Article: Infectious Diarrhea: An Overview.[Show abstract] [Hide abstract]

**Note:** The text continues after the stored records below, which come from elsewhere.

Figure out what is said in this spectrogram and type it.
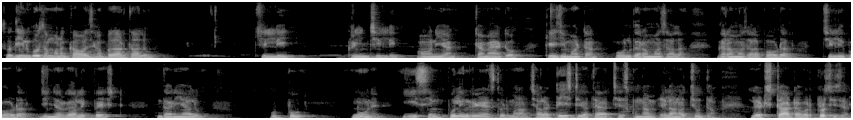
సో దీనికోసం మనకు కావాల్సిన పదార్థాలు chilli green chilli onion tomato KG mutton whole garam masala garam masala powder chilli powder ginger garlic paste ధనియాలు ఉప్పు నూనె. ఈ సింపుల్ ఇంగ్రీడియంట్స్ తోటి మనం చాలా టేస్టీగా తయారు చేసుకుందాం. ఎలానో చూద్దాం. Let start our procedure.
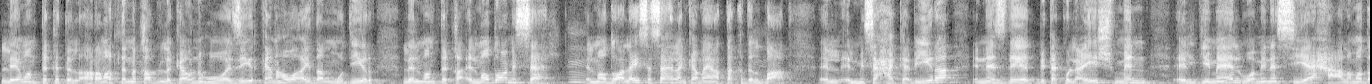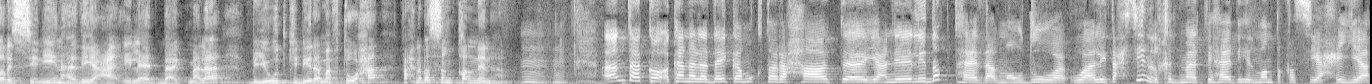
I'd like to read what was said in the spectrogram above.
لمنطقة الأهرامات لأن قبل كونه وزير كان هو أيضا مدير للمنطقة. الموضوع مش سهل. الموضوع ليس سهلا كما يعتقد البعض. المساحة كبيرة. الناس ديت بتاكل عيش من الجمال ومن السياحة على مدار السنين. هذه عائلات بأكملها بيوت كبيرة مفتوحة. فإحنا بس نقننها. أنت كان لديك مقترحات يعني لضبط هذا الموضوع ولتحسين الخدمات في هذه المنطقة السياحية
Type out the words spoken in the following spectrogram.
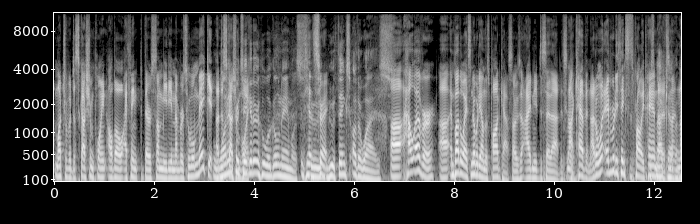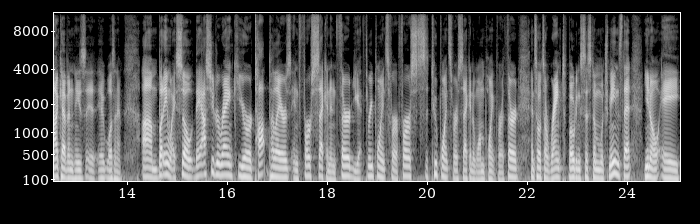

ABSTRACT: Diarrheal disease, which is most often caused by infectious pathogens, is a significant cause of morbidity and mortality worldwide, especially in children. This is particularly true in developing countries. Recent outbreaks of infectious diarrhea in developed countries, including the USA, are often attributed to food handling and distribution practices and highlight the need for continued vigilance in this area. Another common cause of infectious diarrhea, Clostridium difficile infection (CDI), has historically been associated with the use of antibiotics and exposure to a health-care setting but is now increasingly common in the community in persons who lack the typical risk factors. Recent scientific advances have also led to new and proposed new therapies for infectious diarrhea, including fecal microbiota transplant (FMT) for recurrent C. difficile infection (RCDI), probiotics for prevention of antibiotic-associated diarrhea (AAD) and CDI, and the use of zinc supplementation in the treatment of acute diarrhea in children. Other therapies that have been in use for decades, such as the oral rehydration solution (ORS), continue to be the targets of scientific advancement in an effort to improve delivery and efficacy. Finally, post-infectious irritable bowel syndrome (PI-IBS) is an increasingly recognized occurrence. Attempts to understand the mechanism behind this phenomenon are underway and may provide insight into potential treatment options.Current Gastroenterology Reports 08/2014; 16(8):399. DOI:10.1007/s11894-014-0399-8